Like most of our railway conversations on the train and in the waiting rooms, it didn’t take long before someone asked, “Why are you taking the train?” On the Limited, roughly a third were on business, a third were on vacation, and the rest were traveling for a multitude of reasons, from a new job to a family emergency. Regardless the reason, almost everyone expressed a hatred of flying. Not fear of being up in the air, just a seething  dislike of anything related to the airlines. The only time I saw people getting truly cranky is when they started talking about their last airline experience. And then they would go silent, look out the window, and let the passing scenery soothe them.

Train travel not only gives you time for one last pass through the presentation before delivering you relaxed and refreshed, said one business traveler, it also gives you time to contemplate what you’re doing, to make sure it fits well in the grand scheme of things.

I, too dislike flying. The actual sitting in a chair in the sky part is pretty neat. But all the other stuff stinks. When I have time to travel without the speed of airliners, I prefer to drive. Driving soothes me like the view from the train window. And when I get to where I am going I do not need to rent a car.

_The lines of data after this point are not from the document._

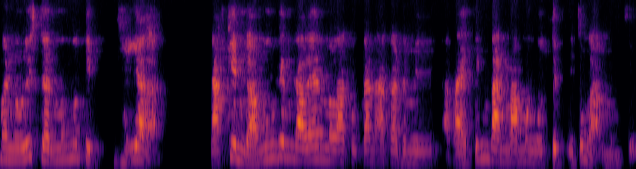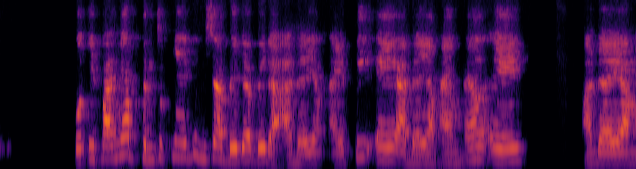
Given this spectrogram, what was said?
menulis dan mengutip. Iya nggak? Yakin nggak mungkin kalian melakukan academic writing tanpa mengutip itu nggak mungkin. Kutipannya bentuknya itu bisa beda-beda. Ada yang IPA, ada yang MLA, ada yang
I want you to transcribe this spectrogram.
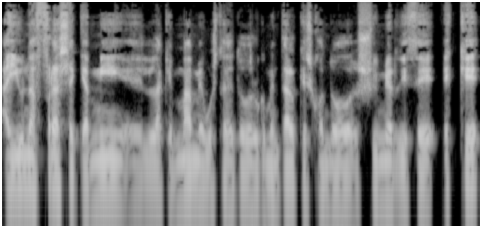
Hay una frase que a mí, eh, la que más me gusta de todo el documental, que es cuando Swimmer dice, es que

Trains are slower than driving, too. At least for the trips I like to take. If there was a better passenger rail network the balance might shift a bit toward trains. But building that network brings in economics and political silliness. It just isn’t right to make someone else subsidize my leisurely and nostalgic ride on the rails.